> **WORK REQUEST**: Nothing but the records, repeated word for word and free of pictures, belongs in the answer.

> **RECORDS SHOWN**:
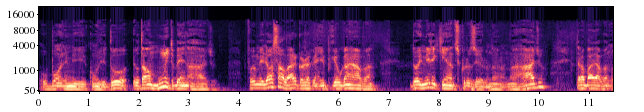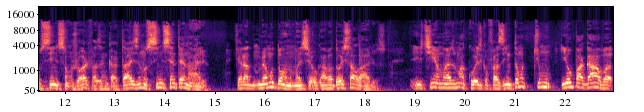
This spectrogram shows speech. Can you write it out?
o Boni me convidou, eu estava muito bem na rádio. Foi o melhor salário que eu já ganhei, porque eu ganhava 2.500 cruzeiro na, na rádio, trabalhava no Cine São Jorge fazendo cartaz e no Cine Centenário, que era o mesmo dono, mas eu ganhava dois salários. E tinha mais uma coisa que eu fazia, então tinha um, e eu pagava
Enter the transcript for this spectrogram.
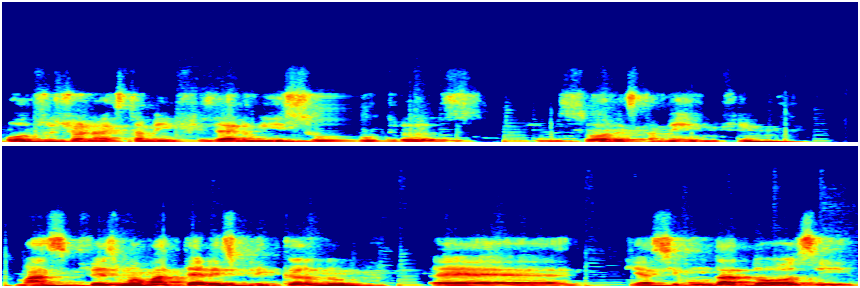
outros jornais também fizeram isso, outras emissoras também, enfim. Mas fez uma matéria explicando é, que a segunda dose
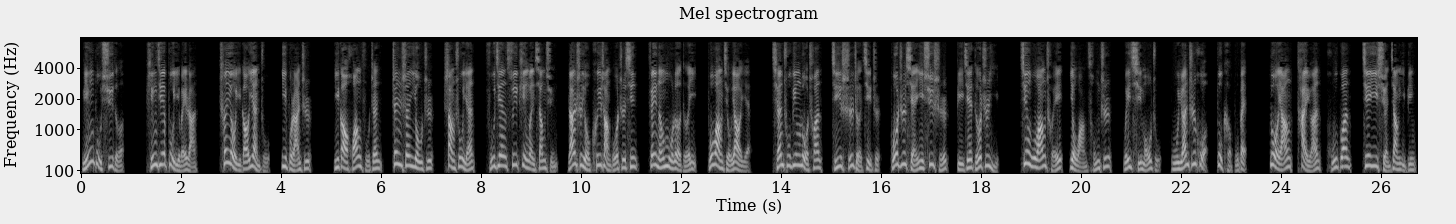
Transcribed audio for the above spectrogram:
名不虚得。平皆不以为然。称又以告燕主，亦不然之。以告皇甫真，真身忧之。尚书言：苻坚虽聘问相寻。然时有窥上国之心，非能穆乐得意，不忘久要也。前出兵洛川，及使者继之，国之险易虚实，彼皆得之矣。今吴王垂又往从之，为其谋主，五原之祸不可不备。洛阳、太原、壶关皆以选将一兵，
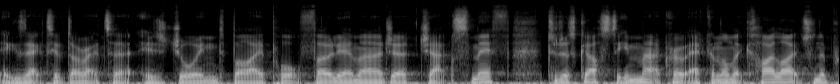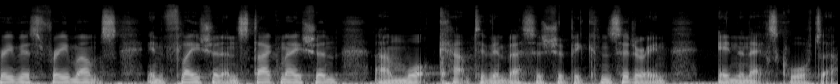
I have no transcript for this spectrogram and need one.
Executive Director, is joined by Portfolio Manager Jack Jack Smith to discuss the macroeconomic highlights from the previous three months, inflation and stagnation, and what captive investors should be considering in the next quarter.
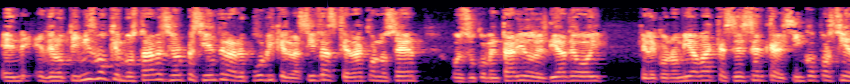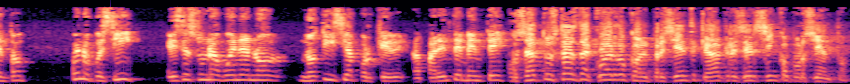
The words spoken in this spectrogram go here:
en, el optimismo que mostraba el señor presidente de la República en las cifras que da a conocer con su comentario del día de hoy, que la economía va a crecer cerca del 5%, bueno, pues sí, esa es una buena noticia porque aparentemente... O sea, tú estás de acuerdo con el presidente que va a crecer 5%.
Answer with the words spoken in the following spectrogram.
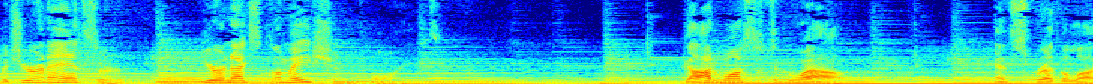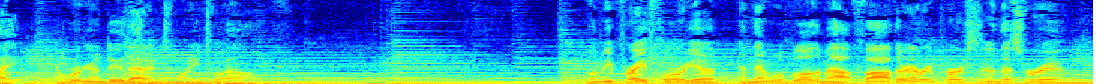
but you're an answer. You're an exclamation point. God wants us to go out and spread the light, and we're going to do that in 2012. Let me pray for you, and then we'll blow them out. Father, every person in this room,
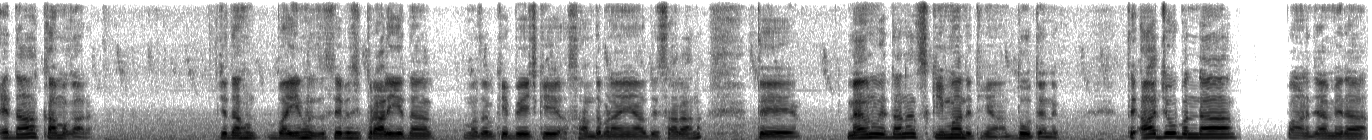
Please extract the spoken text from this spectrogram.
ਇਦਾਂ ਕੰਮ ਕਰ। ਜਿੱਦਾਂ ਹੁਣ ਬਾਈ ਨੂੰ ਦੱਸੇ ਵੀ ਅਸੀਂ ਪਰਾਲੀ ਇਦਾਂ ਮਤਲਬ ਕਿ ਵੇਚ ਕੇ ਸੰਦ ਬਣਾਏ ਆਪਦੇ ਸਾਰਾ, ਹਨਾ। ਤੇ ਮੈਂ ਉਹਨੂੰ ਇਦਾਂ ਨਾ ਸਕੀਮਾਂ ਦਿੱਤੀਆਂ, ਦੋ ਤਿੰਨ ਕੁ। ਤੇ ਅੱਜ ਉਹ ਬੰਦਾ, ਭਾਣਜਾ ਮੇਰਾ,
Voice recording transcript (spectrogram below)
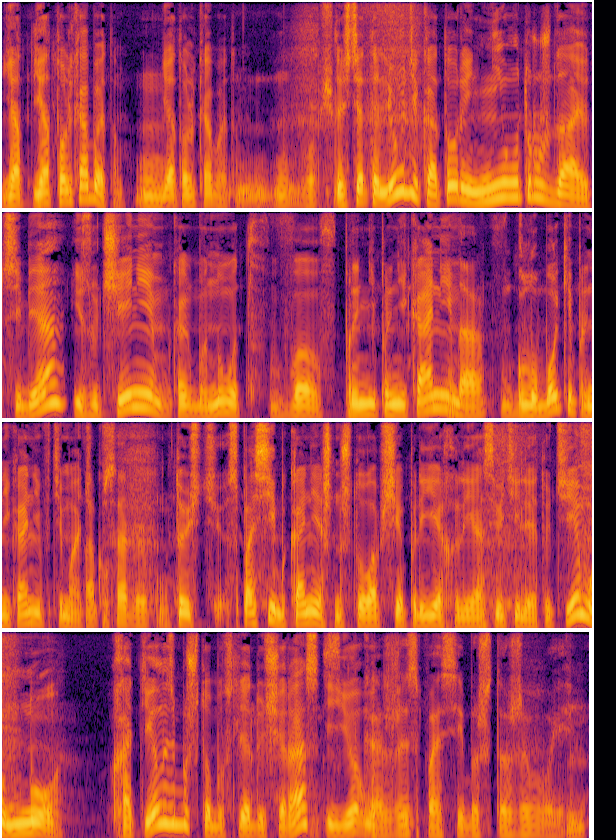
Я, я только об этом. Mm. Я только об этом. Mm, в общем. То есть это люди, которые не утруждают себя изучением, как бы, ну вот, в, в прониканием, да. в глубоким прониканием в тематику. Абсолютно. То есть спасибо, конечно, что вообще приехали и осветили эту тему, но хотелось бы, чтобы в следующий раз ее... Скажи спасибо, что живой.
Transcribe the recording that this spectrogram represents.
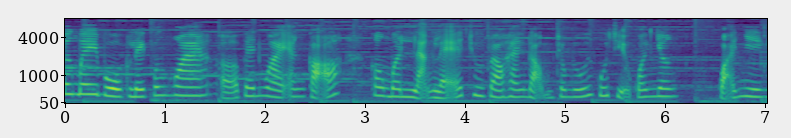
Tân mi buộc liệt vân hoa ở bên ngoài ăn cỏ Còn mình lặng lẽ chui vào hang động trong núi của triệu quan nhân. Quả nhiên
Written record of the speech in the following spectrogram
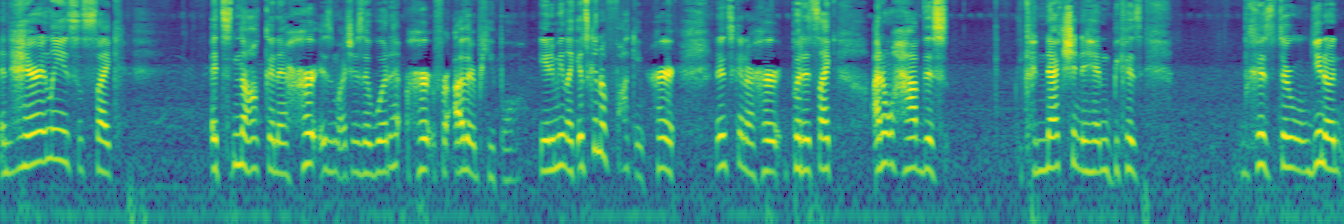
inherently, it's just like it's not gonna hurt as much as it would hurt for other people. You know what I mean? Like it's gonna fucking hurt and it's gonna hurt, but it's like I don't have this connection to him because because there you know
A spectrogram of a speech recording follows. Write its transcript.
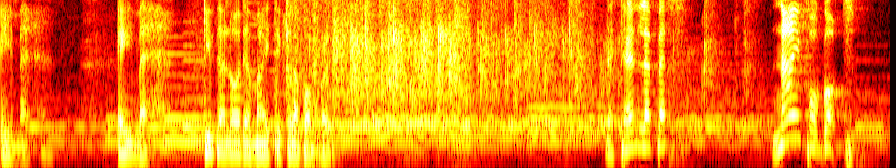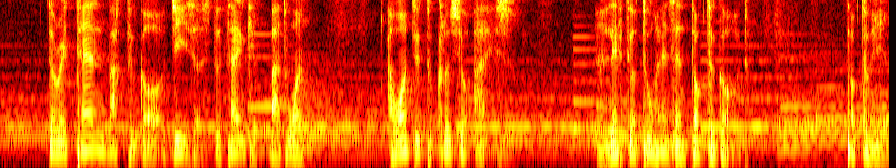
Amen. Amen. Give the Lord a mighty clap of praise. The ten lepers, nine forgot to return back to God, Jesus, to thank Him, but one. I want you to close your eyes and lift your two hands and talk to God. Talk to Him.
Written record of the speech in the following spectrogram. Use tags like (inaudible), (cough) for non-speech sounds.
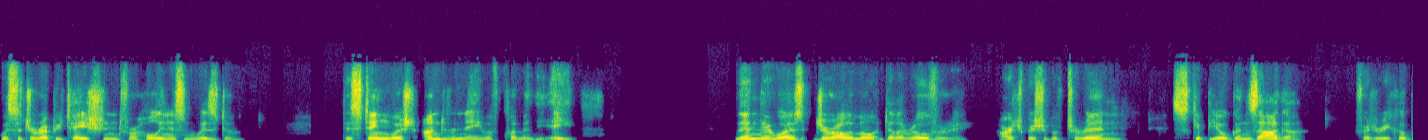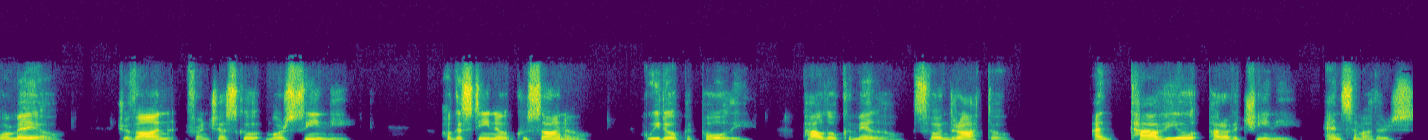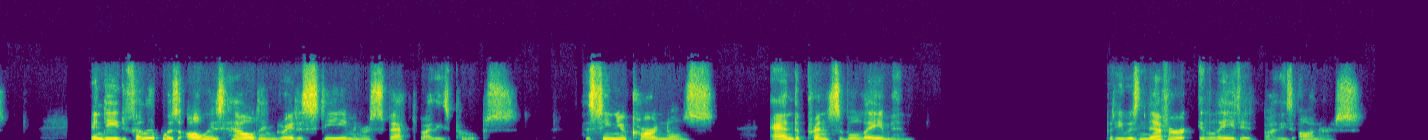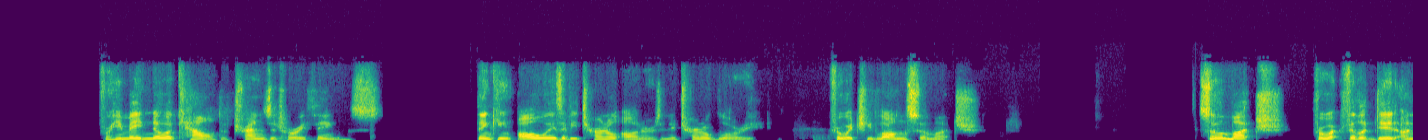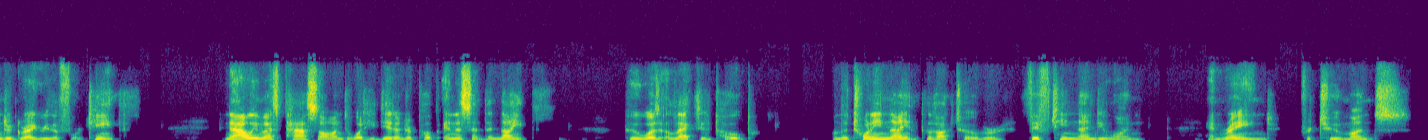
with such a reputation for holiness and wisdom distinguished under the name of Clement VIII. Then there was Girolamo della Rovere, Archbishop of Turin, Scipio Gonzaga, Federico Borromeo, Giovan Francesco Morosini, Agostino Cusano, Guido Pepoli, Paolo Camillo, Sfondrato, Ottavio Paravicini, and some others. Indeed, Philip was always held in great esteem and respect by these popes, the senior cardinals, and the principal laymen. But he was never elated by these honors, for he made no account of transitory things, thinking always of eternal honors and eternal glory, for which he longed so much. So much for what Philip did under Gregory XIV now we must pass on to what he did under Pope Innocent IX, who was elected Pope on the 29th of October, 1591, and reigned for two months.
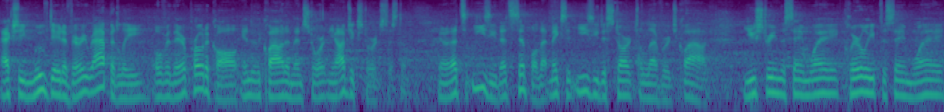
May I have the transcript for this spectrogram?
actually move data very rapidly over their protocol into the cloud and then store it in the object storage system. You know, that's easy, that's simple. That makes it easy to start to leverage cloud. Ustream the same way, Clearleap the same way.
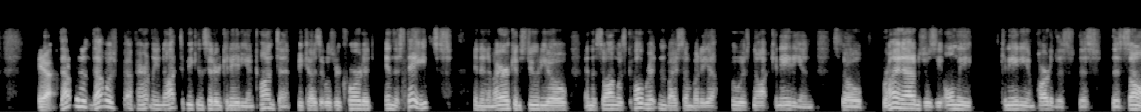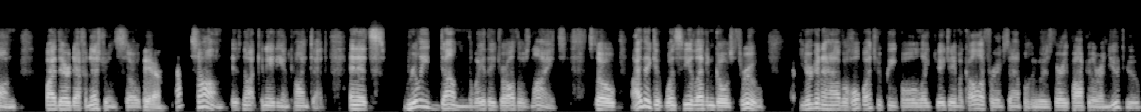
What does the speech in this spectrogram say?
Yeah. That was that was apparently not to be considered Canadian content because it was recorded in the States in an American studio, and the song was co-written by somebody who was not Canadian. So Bryan Adams was the only Canadian part of this this this song by their definitions. So yeah, that song is not Canadian content, and it's really dumb the way they draw those lines. So I think if when C11 goes through, you're going to have a whole bunch of people like JJ McCullough, for example, who is very popular on YouTube,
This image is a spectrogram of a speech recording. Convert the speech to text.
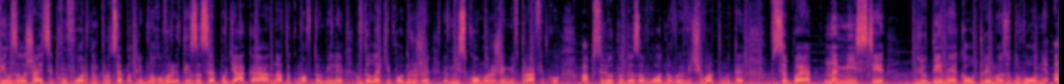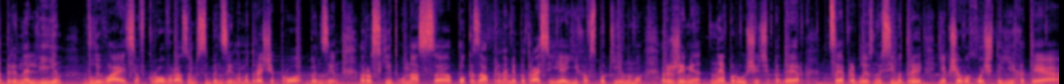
він залишається комфортним. Про це потрібно говорити. І за це подяка на такому автомобілі в далекій подорожі, в міському режимі, в трафіку, абсолютно де завгодно. Ви відчуватимете себе на місці. Людина, яка отримає задоволення, адреналін вливається в кров разом з бензинами. До речі, про бензин. Розхід у нас е, показав, принаймні по трасі я їхав в спокійному режимі, не порушуючи ПДР. Це приблизно 7,3. Якщо ви хочете їхати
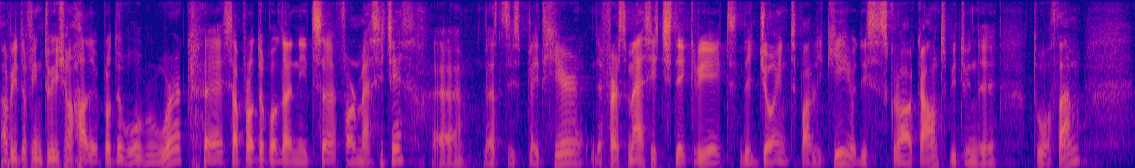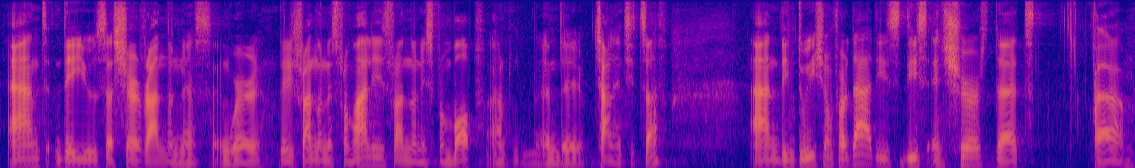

> **EXPECTED OUTPUT**:
This spectrogram shows speech. Can you write it out?
o Boni me convidou, eu estava muito bem na rádio. Foi o melhor salário que eu já ganhei, porque eu ganhava 2.500 cruzeiro na, na rádio, trabalhava no Cine São Jorge fazendo cartaz e no Cine Centenário, que era o mesmo dono, mas eu ganhava dois salários. E tinha mais uma coisa que eu fazia, então tinha um, e eu pagava
Enter the transcript for this spectrogram.
outros jornais também fizeram isso, outras emissoras também, enfim. Mas fez uma matéria explicando é, que a segunda dose
Transcribed audio for the above spectrogram:
名不虚得。平皆不以为然。称又以告燕主，亦不然之。以告皇甫真，真身忧之。尚书言：苻坚虽聘问相寻。然时有窥上国之心，非能穆乐得意，不忘久要也。前出兵洛川，及使者继之，国之险易虚实，彼皆得之矣。今吴王垂又往从之，为其谋主，五原之祸不可不备。洛阳、太原、壶关皆以选将一兵，
I have no transcript for this spectrogram and need one.
Executive Director, is joined by Portfolio Manager Jack Jack Smith to discuss the macroeconomic highlights from the previous three months, inflation and stagnation, and what captive investors should be considering in the next quarter.
The words spoken in this spectrogram go here:
en, el optimismo que mostraba el señor presidente de la República en las cifras que da a conocer con su comentario del día de hoy, que la economía va a crecer cerca del 5%, bueno, pues sí, esa es una buena noticia porque aparentemente... O sea, tú estás de acuerdo con el presidente que va a crecer 5%.
Answer with the words spoken in the following spectrogram.
but you're an answer. You're an exclamation point. God wants us to go out and spread the light, and we're going to do that in 2012. Let me pray for you, and then we'll blow them out. Father, every person in this room,
Please extract the spoken text from this spectrogram.
ਇਦਾਂ ਕੰਮ ਕਰ। ਜਿੱਦਾਂ ਹੁਣ ਬਾਈ ਨੂੰ ਦੱਸੇ ਵੀ ਅਸੀਂ ਪਰਾਲੀ ਇਦਾਂ ਮਤਲਬ ਕਿ ਵੇਚ ਕੇ ਸੰਦ ਬਣਾਏ ਆਪਦੇ ਸਾਰਾ, ਹਨਾ। ਤੇ ਮੈਂ ਉਹਨੂੰ ਇਦਾਂ ਨਾ ਸਕੀਮਾਂ ਦਿੱਤੀਆਂ, ਦੋ ਤਿੰਨ ਕੁ। ਤੇ ਅੱਜ ਉਹ ਬੰਦਾ, ਭਾਣਜਾ ਮੇਰਾ,
Voice recording transcript (spectrogram below)
Я, я только об этом. Mm. Я только об этом. Mm, в общем. То есть это люди, которые не утруждают себя изучением, как бы, ну вот, в, в прониканием, да. в глубоким прониканием в тематику. Абсолютно. То есть спасибо, конечно, что вообще приехали и осветили эту тему, но хотелось бы, чтобы в следующий раз ее... Скажи спасибо, что живой.
Transcribe the recording that this spectrogram represents.
Tân mi buộc liệt vân hoa ở bên ngoài ăn cỏ Còn mình lặng lẽ chui vào hang động trong núi của triệu quan nhân. Quả nhiên
Written record of the speech in the following spectrogram
inherently, it's just like it's not gonna hurt as much as it would hurt for other people. You know what I mean? Like it's gonna fucking hurt and it's gonna hurt, but it's like I don't have this connection to him because because there you know
A spectrogram of a speech recording follows. Write its transcript.
Amen. Amen. Give the Lord a mighty clap of praise. The ten lepers, nine forgot to return back to God, Jesus, to thank Him, but one. I want you to close your eyes and lift your two hands and talk to God. Talk to Him.
Written record of the speech in the following spectrogram. Use tags like (inaudible), (cough) for non-speech sounds.
with such a reputation for holiness and wisdom distinguished under the name of Clement VIII. Then there was Girolamo della Rovere, Archbishop of Turin, Scipio Gonzaga, Federico Borromeo, Giovan Francesco Morosini, Agostino Cusano, Guido Pepoli, Paolo Camillo, Sfondrato, Ottavio Paravicini, and some others. Indeed, Philip was always held in great esteem and respect by these popes, the senior cardinals, and the principal laymen. But he was never elated by these honors, for he made no account of transitory things, thinking always of eternal honors and eternal glory, for which he longed so much. So much for what Philip did under Gregory XIV now we must pass on to what he did under Pope Innocent IX, who was elected Pope on the 29th of October, 1591, and reigned for two months.
May I have the transcript for this spectrogram?
actually move data very rapidly over their protocol into the cloud and then store it in the object storage system. You know, that's easy, that's simple. That makes it easy to start to leverage cloud. Ustream the same way, Clearleap the same way.
What does the speech in this spectrogram say?
Yeah. That was that was apparently not to be considered Canadian content because it was recorded in the States in an American studio, and the song was co-written by somebody who was not Canadian. So Bryan Adams was the only Canadian part of this this this song by their definitions. So yeah, that song is not Canadian content, and it's really dumb the way they draw those lines. So I think if when C11 goes through, you're going to have a whole bunch of people like JJ McCullough, for example, who is very popular on YouTube,
This image is a spectrogram of a speech recording. Convert the speech to text.
він залишається комфортним. Про це потрібно говорити. І за це подяка на такому автомобілі в далекій подорожі, в міському режимі, в трафіку, абсолютно де завгодно. Ви відчуватимете себе на місці. Людина, яка отримає задоволення, адреналін вливається в кров разом з бензинами. До речі, про бензин. Розхід у нас е, показав, принаймні по трасі я їхав в спокійному режимі, не порушуючи ПДР. Це приблизно 7,3. Якщо ви хочете їхати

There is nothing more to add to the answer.